1. Video Painting by Sweatshoppe
Artists Bruno Levy and Blake Shaw spend their free time fabricating guerilla technologies to augment public space. Here we see an uncut video painting which was shot 100% live with 0% special effects. The Sweatshoppe boys aim to fuse pop accessibility with technically advanced geekology – a fusion they feel is missing from the world of experimental media. Amazing stuff!
2. 555 Kubik by Rossa & Rossa
3D precision-beaming means buildings and structures become canvases for endless re-invention. Here we see Hamburg’s Kunsthalle being unshackled from the confines of those rigid, rationalist mores favoured by its stern architect Oswald M Ungers. “How it would be if a house was dreaming”, they say… Breathtaking.
3. Sniff by Karolina Sobecka
Do you ever get the feeling you’re witnessing the beginning of something big?

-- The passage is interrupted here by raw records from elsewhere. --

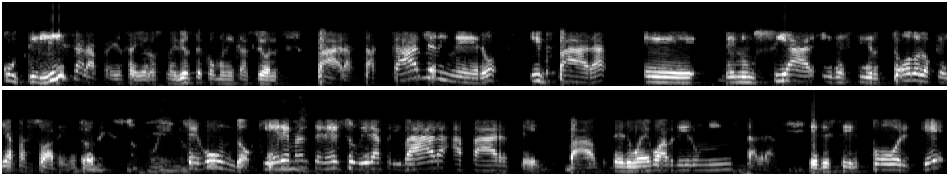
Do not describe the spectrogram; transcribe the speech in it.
utiliza la prensa y los medios de comunicación para sacarle dinero y para eh, denunciar y decir todo lo que ya pasó adentro de eso. Bueno. Segundo, quiere mantener su vida privada aparte. Va de nuevo a abrir un Instagram. Es decir, porque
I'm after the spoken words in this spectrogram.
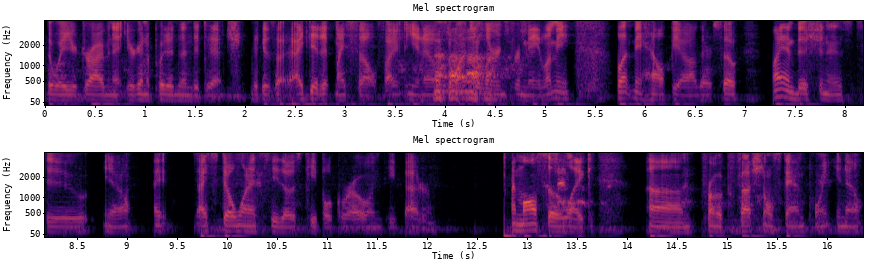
the way you're driving it, you're going to put it in the ditch because I, I, did it myself. I, you know, so why don't you learn from me? Let me, let me help you out there. So my ambition is to, you know, I, I still want to see those people grow and be better. I'm also like, um, from a professional standpoint, you know,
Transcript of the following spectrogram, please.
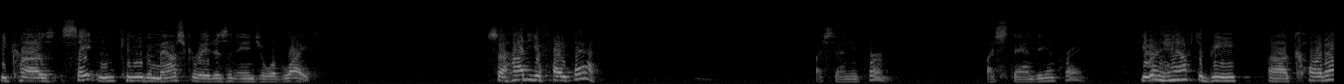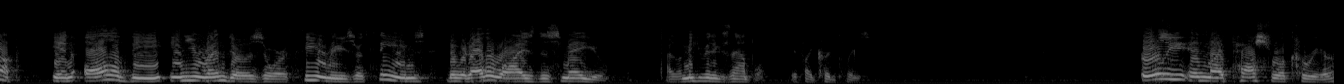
because Satan can even masquerade as an angel of light. So how do you fight that? By standing firm, by standing and praying. You don't have to be uh, caught up in all of the innuendos or theories or themes that would otherwise dismay you. Let me give you an example, if I could, please. Early in my pastoral career,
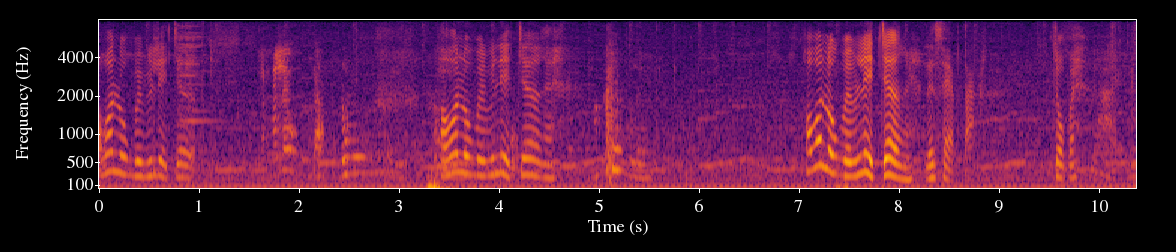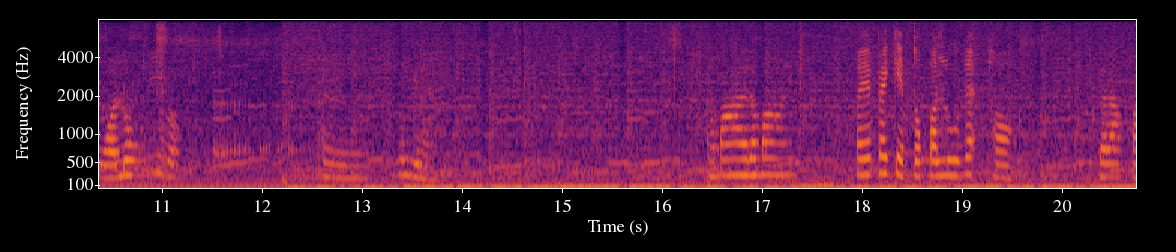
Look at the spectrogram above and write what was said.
ราะว่าลุงเป็นวิลเลจเจอร์ อย่างนั้นเร็วกับลุงเพราะว่าลุงเป็นวิลเลจเจอร์ไง พุ่งเลยเพราะว่าลุงเป็นวิลเลจเจอร์ไงเลยแสบตา จบไหมได้หัวลุงนี่แบบเออไม่มีอะไรละไมละไมไปไปเก็บตรงบอลลูนเนี่ยทอง กำลังไป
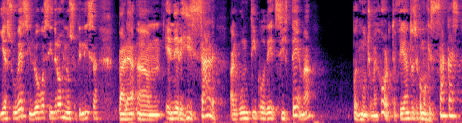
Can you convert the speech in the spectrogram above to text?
y a su vez, si luego ese hidrógeno se utiliza para energizar algún tipo de sistema, pues mucho mejor, ¿te fijas? Entonces como que sacas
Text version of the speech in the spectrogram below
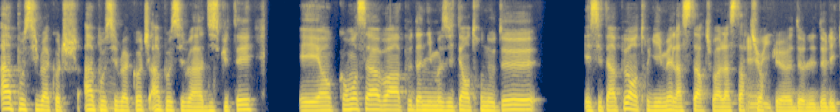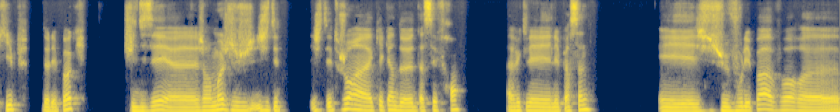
impossible à coach, impossible à coach, impossible à discuter. Et on commençait à avoir un peu d'animosité entre nous deux. Et c'était un peu entre guillemets la star, tu vois, la star Eh turque euh, de, de l'équipe de l'époque. Je lui disais, euh, genre moi, j'étais, j'étais toujours euh, quelqu'un de- d'assez franc avec les, les personnes, et je voulais pas avoir euh,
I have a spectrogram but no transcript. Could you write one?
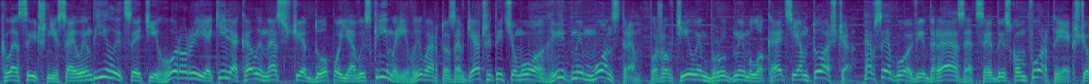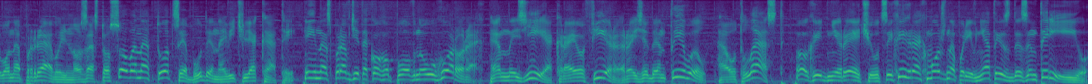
Класичні Hill – це ті горори, які лякали нас ще до появи скрімерів, і варто завдячити цьому огидним монстрам, пожовтілим брудним локаціям тощо. А все бо відраза це дискомфорт, і якщо вона правильно застосована, то це буде навіть лякати. І насправді такого повно у горорах: Амнезія, Крайофір, Resident Evil, Outlast. Огидні речі у цих іграх можна порівняти з дезентерією,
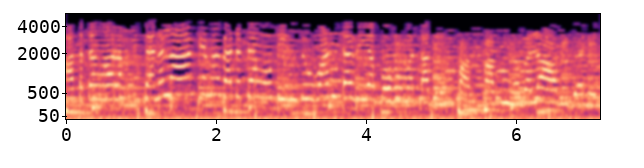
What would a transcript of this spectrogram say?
අතට අරන් පැනලා එම වැටට උඩින් දුවන්ට විය බොහොම තදින් පස් පස් නොබලා විගහින්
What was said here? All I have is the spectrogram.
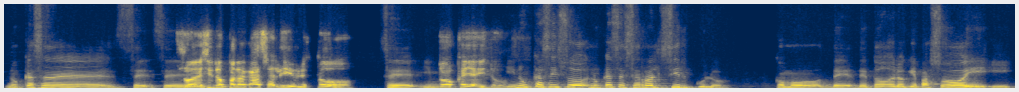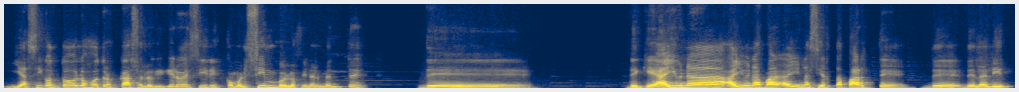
Nunca se... se, Suavecitos para la casa, libres, todo. todos calladitos. Y nunca se hizo, nunca se cerró el círculo como de, de todo lo que pasó y, y, así con todos los otros casos. Lo que quiero decir es como el símbolo finalmente de, de que hay una, hay, una, hay una cierta parte de, de la elite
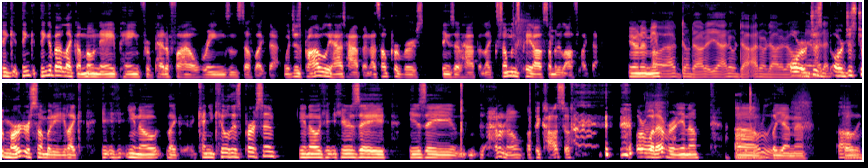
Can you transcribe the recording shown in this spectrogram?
think think think about like a Monet paying for pedophile rings and stuff like that, which is probably has happened. That's how perverse things have happened. Like someone's paid off somebody off like that. You know what I mean? Oh, I don't doubt it. Yeah, I don't doubt. I don't doubt it at all. Or man. just, or just to murder somebody. Like, you know, like, can you kill this person? You know, here's a, here's a, I don't know, a Picasso, or whatever. You know. Oh, um, totally. But yeah, man, totally.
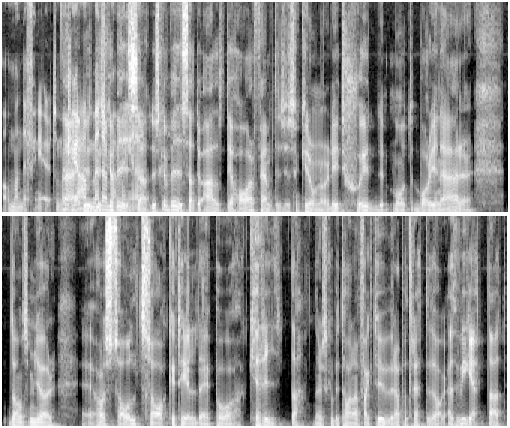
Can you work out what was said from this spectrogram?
om man definierar det. Man Nej, kan ju du, du, ska visa, du ska visa att du alltid har 50 000 kronor. Det är ett skydd mot borgenärer. De som gör, eh, har sålt saker till dig på krita när du ska betala en faktura på 30 dagar. Att veta att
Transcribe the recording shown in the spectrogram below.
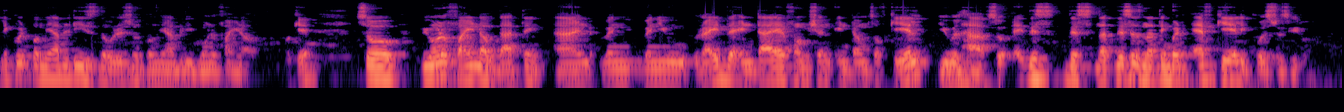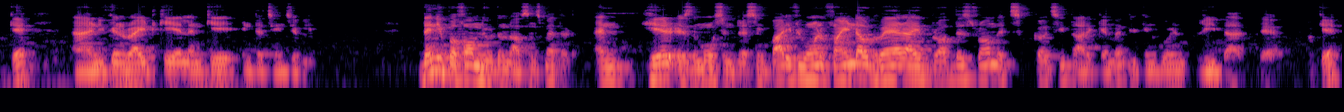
liquid permeability is the original permeability we want to find out okay so we want to find out that thing and when when you write the entire function in terms of kl you will have so eh, this this this is nothing but fkl equals to zero okay and you can write kl and k interchangeably then you perform Newton-Raphson's method. And here is the most interesting part. If you want to find out where I brought this from, it's courtesy Tarek Ahmed. You can go and read that there. Okay.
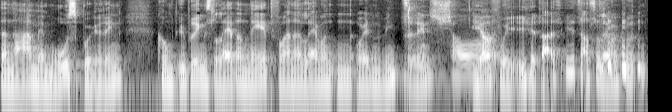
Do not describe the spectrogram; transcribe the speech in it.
Der Name Moosburgerin kommt übrigens leider nicht von einer leibenden alten Winzerin. Schade. Ja, voll. Ich hätte auch, ich hätte es auch so leibend gefunden.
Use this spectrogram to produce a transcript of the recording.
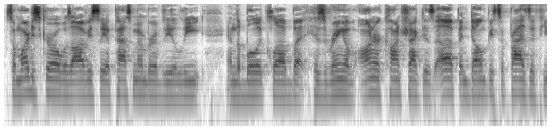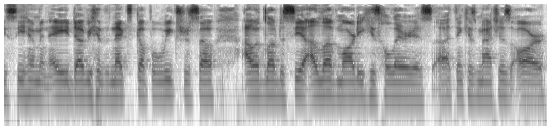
So Marty Scurll was obviously a past member of the Elite and the Bullet Club, but his Ring of Honor contract is up, and don't be surprised if you see him in AEW the next couple weeks or so. I would love to see it. I love Marty. He's hilarious. Uh, I think his matches are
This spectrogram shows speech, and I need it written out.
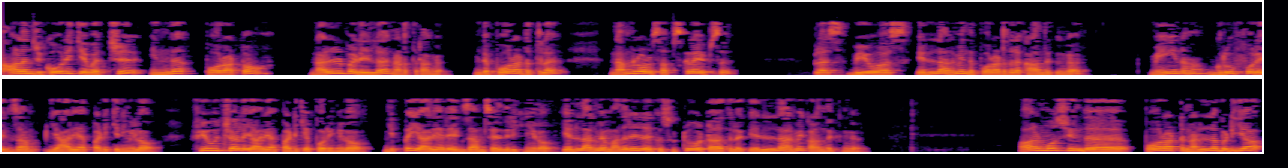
நாலஞ்சு கோரிக்கை வச்சு இந்த போராட்டம் நல்வழியில் நடத்துகிறாங்க இந்த போராட்டத்தில் நம்மளோட சப்ஸ்கிரைப்ஸு ப்ளஸ் வியூவர்ஸ் எல்லாருமே இந்த போராட்டத்தில் கலந்துக்குங்க. மெயினாக குரூப் ஃபோர் எக்ஸாம் யார் யார் படிக்கிறீங்களோ ஃப்யூச்சரில் யார் யார் படிக்க போகிறீங்களோ இப்போ யார் யார் எக்ஸாம்ஸ் எழுதிருக்கீங்களோ எல்லாருமே மதுரையில் இருக்க சுற்று வட்டாரத்தில் இருக்க எல்லாருமே கலந்துக்குங்க. ஆல்மோஸ்ட் இந்த போராட்டம் நல்லபடியாக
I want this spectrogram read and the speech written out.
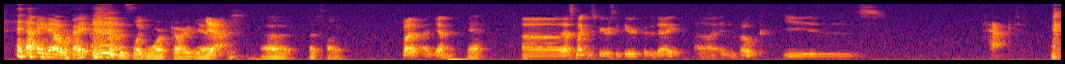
I know, right? this like warp card. Yeah. yeah. Uh, that's funny. But uh, yeah, Yeah. Uh, that's my conspiracy theory for the day. Uh, Invoke is hacked.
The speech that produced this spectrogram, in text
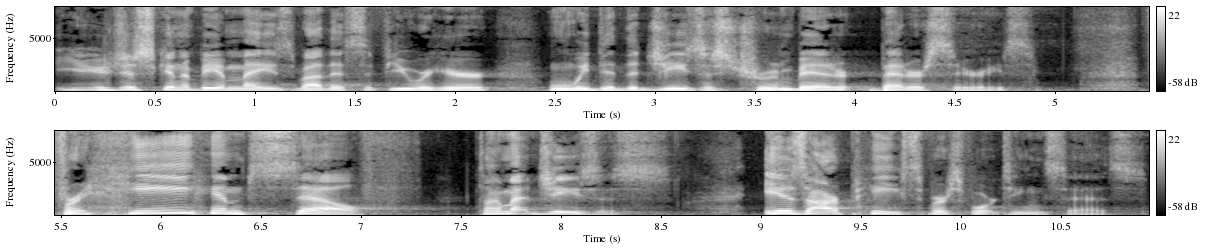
you're just going to be amazed by this if you were here when we did the Jesus True and Better, Better series. For he himself, talking about Jesus, is our peace, verse 14 says,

Created with the Unity3d Game Engine, this interactive projection renders the dog visualization in real time, using video tracking to inform its behaviour according to what it “sees” – engaging with the viewer (or rather “participant”), all the while. Imagine what brands might do with this technology– billboards chasing you down the street! You can run but you can’t hide! But for no – magic.
4. Tagtool by OMA international
As an artist (in this case iink & Maki) draws pictures, an animator adds movement with a gamepad, to create live animation in it truest form. A simple set of controls gives way to limitless artistic complexity that can be used as a VJ tool, creative video game, or intuitive animation generator. All the tech is open source, which means you can build your VERY OWN Tagtool too!
5. Blinkenlights by Chaos Computer Club
We love us some helpful hackers! This groundbreaking interactive light installation in Berlin dates way back to 2002. But it is still badass! The organizers invited the public to create content, kindly providing a full set of software tools and animation specs to do so. And for those who like to see their love letters and intimate thoughts plastered in giant, irreversible blinking lights to millions of passers-by, there was also that option! The shape(shift) of things to come we reckon…